---------- Data to use
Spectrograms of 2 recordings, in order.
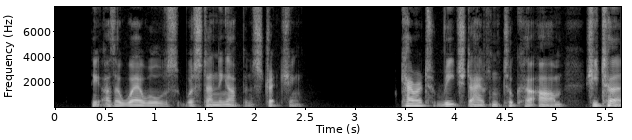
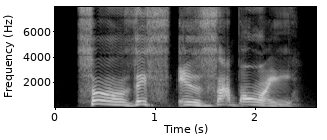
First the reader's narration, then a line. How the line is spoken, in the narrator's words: said the Baroness, her voice slurring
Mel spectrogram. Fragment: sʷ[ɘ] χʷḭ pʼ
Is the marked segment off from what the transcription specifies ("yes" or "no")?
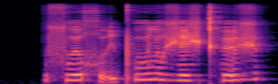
yes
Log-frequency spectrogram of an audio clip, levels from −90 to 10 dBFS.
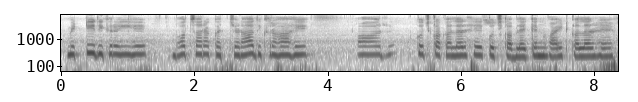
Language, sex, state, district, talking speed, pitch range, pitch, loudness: Hindi, female, Bihar, Madhepura, 160 wpm, 245-275 Hz, 260 Hz, -33 LUFS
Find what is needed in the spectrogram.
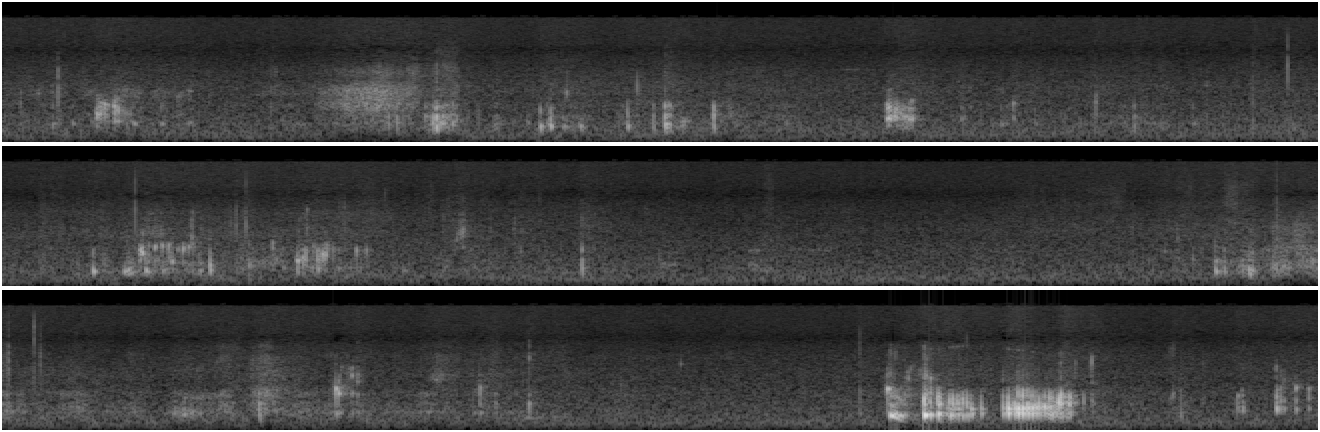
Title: Very loud stomach growling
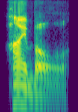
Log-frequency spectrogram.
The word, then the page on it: highball: British English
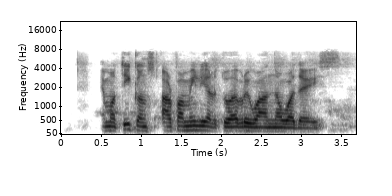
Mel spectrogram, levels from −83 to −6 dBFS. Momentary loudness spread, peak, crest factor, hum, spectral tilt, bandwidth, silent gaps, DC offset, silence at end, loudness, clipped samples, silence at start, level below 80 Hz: 7 LU; -2 dBFS; 14 dB; none; -4.5 dB/octave; 7.8 kHz; none; under 0.1%; 0.2 s; -16 LUFS; under 0.1%; 0.5 s; -64 dBFS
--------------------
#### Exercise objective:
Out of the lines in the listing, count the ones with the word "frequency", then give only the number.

#### Task response:
2